The fact that the Web has not stopped functioning in its initial decades sometimes encourages us to assume that it never will. But like any system, biological or man-made, the Internet has the potential to fail.

Monday’s “DNSChanger” malware problem, which affected some 200,000 computers, was much hyped and ultimately inconsequential. But here are four maladies that really do have the potential to wipe out Internet access on a massive scale.
1. Space weather
When you think about Web surfing, you probably don’t worry about what’s happening on the surface of the sun 92 million miles away. But you should. Solar flares are one of our most serious threats for our communication systems.

Consider satellite failures. One afternoon in 1998, the Galaxy IV, a $250 million satellite floating 35,000 kilometers above the planet, suddenly spun out of control. The main suspect is a solar flare: the sun was acting up at that time, and several other satellites (owned by Germany, Japan, NASA and Motorola) all failed at the same moment.

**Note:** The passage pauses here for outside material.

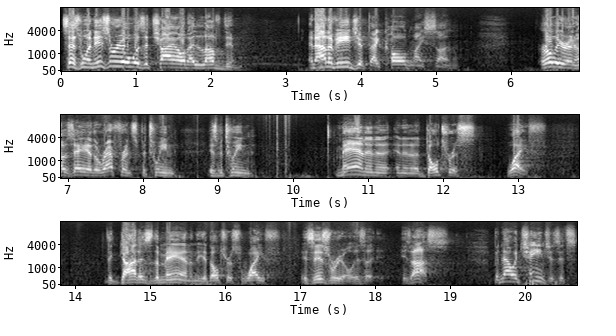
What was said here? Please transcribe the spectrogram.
says, When Israel was a child, I loved him. And out of Egypt I called my son. Earlier in Hosea, the reference between is between man and, a, and an adulterous wife. That God is the man and the adulterous wife is Israel, is, a, is us. But now it changes. It's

The effects were instant and worldwide. Eighty percent of pagers instantly went down. Physicians, managers and drug dealers all across the United States looked down and realized they were no longer receiving pages. NPR, CBS, Direct PC Internet and dozens of other services went down. It is estimated that in recent years at least 12 satellites have been lost due to the effects of space weather.

But it’s not just satellites that we have to worry about. When a massive solar flare erupts on the sun, it can cause geomagnetic storms on the Earth. The largest solar eruption recorded so far was in 1859. Known as the Carrington flare, it sent telegraph wires across Europe and America into a sparking frenzy.

Since that time, the technology blanketing the planet has changed quite a bit. If we were to get another solar flare of that size now, what would happen? The answer is clear to space physicists and electrical engineers: it would blow out transformers and melt down our computer systems. In a small disruption in 1989, an electromagnetic storm arrested power throughout most of Quebec and halted the Toronto stock market for three hours.

A major solar event could theoretically melt down the whole Internet. What earthquakes, bombs, and terrorism cannot do might be accomplished in moments by a solar corona.

Given our dependence on the communication systems of our planet, both satellite- and ground-based, this is not simply a theoretical worry. The next major geomagnetic storms are expected at the peak of the next solar sunspot cycle in mid-2013, so hang on tight.

Cyberwarfare

2. Cyberwarfare

Wars of the future will be fought less by rugged soldiers in the field and more by smart kids perched in front of computers slamming energy drinks. As our dependence shifts onto the Net, so do our vulnerabilities.
This future can already be detected in the tight relationship between corporeal conflicts and cyber attacks. When one examines the physical conflicts between India and Pakistan, the Israelis and Palestinians or the parties in the collapse of Yugoslavia, the escalation of real-world violence is immediately mirrored by cyber-space warfare.
The main targets in cyberwar are largely military targets, but increasingly large multinational corporations serve just as well. Take one of them down, even temporarily, and you have done more damage to the economy of your enemy than scores of soldier deaths.
Since the beginning of the computer era, the 1960s, there have been computer viruses: programs that latch onto a host system to reproduce themselves and send out new copies. Just as in biology, as computers have evolved in sophistication, so have viruses co-evolved. And the cousins to the viruses, worms, do not even need a host system but can multiply themselves over networks.
Given the defenses in place, are these parasites only a minor theoretical concern? No. Consider the Stuxnet worm that raised its head in 2010. This worm zigzagged its way into Iranian industrial systems, reprogrammed them, hid its tracks and wrecked the factory operations. Seemingly coming from nowhere, Stuxnet introduced itself as a destructive, unstoppable herald of what’s to come.
It will surprise no one that cyberwarfare of the future will involve targeting not only military and industrial targets but Internet connectivity for the general population. If you want to take down your enemy, start by shredding his Net.